Using the material that follows, output exactly the lines from the one containing "Mel spectrogram of a recording, levels" through the one containing "Low-pass, neural codec", with both ends kept.

RECORDS FOR THE TASK:
----------------

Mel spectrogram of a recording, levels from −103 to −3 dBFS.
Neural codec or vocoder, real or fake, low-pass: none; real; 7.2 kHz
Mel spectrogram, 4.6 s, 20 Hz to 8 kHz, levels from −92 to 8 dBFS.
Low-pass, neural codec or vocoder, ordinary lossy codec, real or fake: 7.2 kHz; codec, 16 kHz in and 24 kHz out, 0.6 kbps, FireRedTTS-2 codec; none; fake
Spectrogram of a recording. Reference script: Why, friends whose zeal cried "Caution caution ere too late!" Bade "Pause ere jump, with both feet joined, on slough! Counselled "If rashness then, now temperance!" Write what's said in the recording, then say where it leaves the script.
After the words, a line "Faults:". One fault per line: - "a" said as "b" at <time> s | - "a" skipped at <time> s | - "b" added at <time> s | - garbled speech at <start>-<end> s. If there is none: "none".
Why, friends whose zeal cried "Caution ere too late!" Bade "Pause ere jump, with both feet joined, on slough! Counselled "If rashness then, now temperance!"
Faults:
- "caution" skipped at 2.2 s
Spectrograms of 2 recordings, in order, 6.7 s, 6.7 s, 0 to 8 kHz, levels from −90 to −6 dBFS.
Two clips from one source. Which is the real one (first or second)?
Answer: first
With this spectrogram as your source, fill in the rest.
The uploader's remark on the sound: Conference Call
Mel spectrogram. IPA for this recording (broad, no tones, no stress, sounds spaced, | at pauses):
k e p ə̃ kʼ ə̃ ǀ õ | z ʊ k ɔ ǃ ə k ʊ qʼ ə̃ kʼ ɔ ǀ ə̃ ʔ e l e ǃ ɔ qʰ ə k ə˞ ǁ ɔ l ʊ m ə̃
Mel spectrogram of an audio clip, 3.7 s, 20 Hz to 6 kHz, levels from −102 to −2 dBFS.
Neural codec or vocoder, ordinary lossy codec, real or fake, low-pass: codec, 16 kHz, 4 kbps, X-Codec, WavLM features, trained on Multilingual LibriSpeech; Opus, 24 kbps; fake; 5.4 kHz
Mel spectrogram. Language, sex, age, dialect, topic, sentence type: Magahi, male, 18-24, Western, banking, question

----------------

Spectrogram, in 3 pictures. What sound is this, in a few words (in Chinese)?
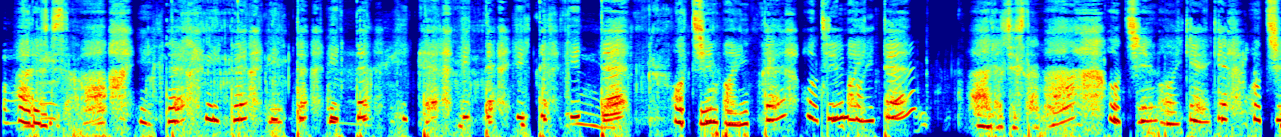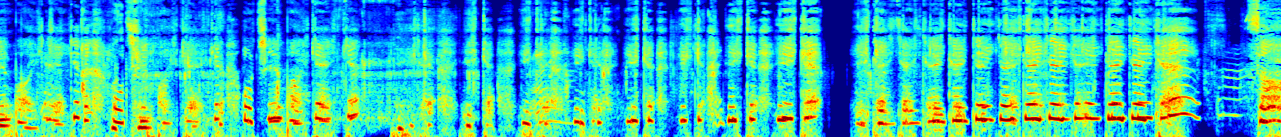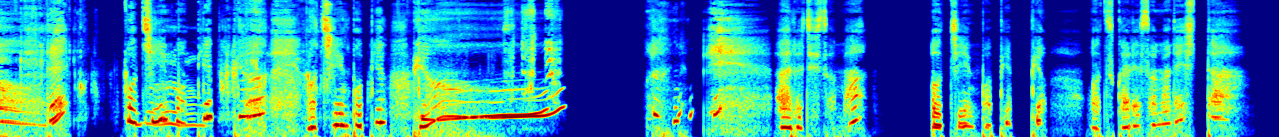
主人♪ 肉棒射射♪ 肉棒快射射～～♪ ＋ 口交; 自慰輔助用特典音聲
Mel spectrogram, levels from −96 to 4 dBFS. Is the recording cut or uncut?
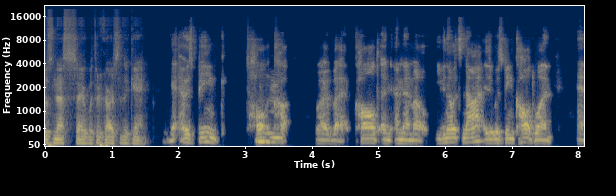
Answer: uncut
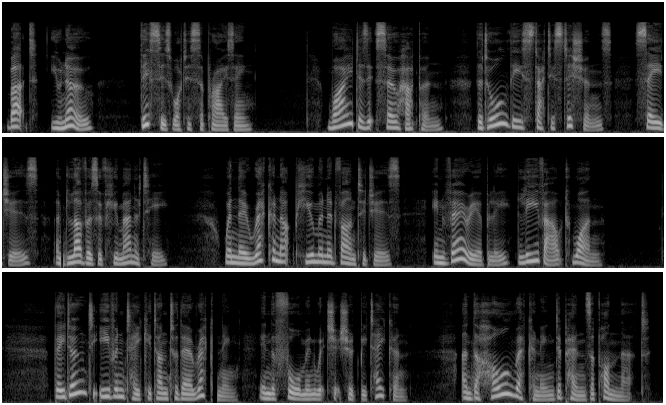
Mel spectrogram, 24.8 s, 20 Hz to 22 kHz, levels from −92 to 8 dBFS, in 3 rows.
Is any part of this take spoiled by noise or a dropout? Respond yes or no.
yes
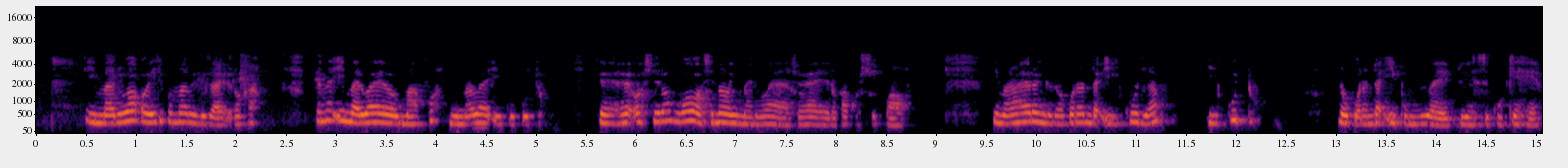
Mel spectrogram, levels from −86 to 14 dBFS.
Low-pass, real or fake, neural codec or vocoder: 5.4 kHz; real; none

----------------

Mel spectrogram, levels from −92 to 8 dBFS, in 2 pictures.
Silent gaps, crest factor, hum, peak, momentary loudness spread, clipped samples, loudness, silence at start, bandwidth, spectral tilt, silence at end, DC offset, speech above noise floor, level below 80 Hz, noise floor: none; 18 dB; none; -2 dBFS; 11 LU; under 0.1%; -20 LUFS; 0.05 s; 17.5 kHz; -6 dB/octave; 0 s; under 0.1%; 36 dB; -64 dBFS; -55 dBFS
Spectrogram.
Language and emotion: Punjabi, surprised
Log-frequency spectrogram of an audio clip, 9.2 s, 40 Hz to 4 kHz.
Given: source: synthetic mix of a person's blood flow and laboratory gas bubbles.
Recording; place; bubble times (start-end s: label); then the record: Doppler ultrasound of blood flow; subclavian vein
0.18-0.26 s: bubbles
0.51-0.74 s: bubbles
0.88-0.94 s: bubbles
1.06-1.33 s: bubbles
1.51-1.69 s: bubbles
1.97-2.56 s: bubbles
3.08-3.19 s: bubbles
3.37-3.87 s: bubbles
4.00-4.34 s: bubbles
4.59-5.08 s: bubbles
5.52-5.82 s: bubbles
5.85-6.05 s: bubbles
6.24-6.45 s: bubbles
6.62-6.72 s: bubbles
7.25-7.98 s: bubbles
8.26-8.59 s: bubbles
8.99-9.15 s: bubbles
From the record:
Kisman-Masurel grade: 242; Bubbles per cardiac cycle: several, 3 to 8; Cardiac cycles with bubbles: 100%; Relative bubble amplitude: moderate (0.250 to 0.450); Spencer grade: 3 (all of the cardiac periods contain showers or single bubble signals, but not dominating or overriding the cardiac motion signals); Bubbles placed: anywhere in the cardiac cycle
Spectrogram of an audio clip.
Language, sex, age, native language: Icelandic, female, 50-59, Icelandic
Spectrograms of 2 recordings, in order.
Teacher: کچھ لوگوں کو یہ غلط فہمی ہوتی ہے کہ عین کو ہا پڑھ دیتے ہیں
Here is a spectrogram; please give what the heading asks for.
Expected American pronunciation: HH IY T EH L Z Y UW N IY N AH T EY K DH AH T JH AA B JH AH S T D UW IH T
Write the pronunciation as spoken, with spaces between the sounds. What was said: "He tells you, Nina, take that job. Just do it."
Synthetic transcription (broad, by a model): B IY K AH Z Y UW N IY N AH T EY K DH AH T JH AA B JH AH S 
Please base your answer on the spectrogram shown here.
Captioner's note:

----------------

SOLUTION FOR THIS TASK:
Mel spectrogram of a recording, levels from −103 to −3 dBFS.
Neural codec or vocoder, real or fake, low-pass: none; real; 7.2 kHz
Mel spectrogram, 4.6 s, 20 Hz to 8 kHz, levels from −92 to 8 dBFS.
Low-pass, neural codec or vocoder, ordinary lossy codec, real or fake: 7.2 kHz; codec, 16 kHz in and 24 kHz out, 0.6 kbps, FireRedTTS-2 codec; none; fake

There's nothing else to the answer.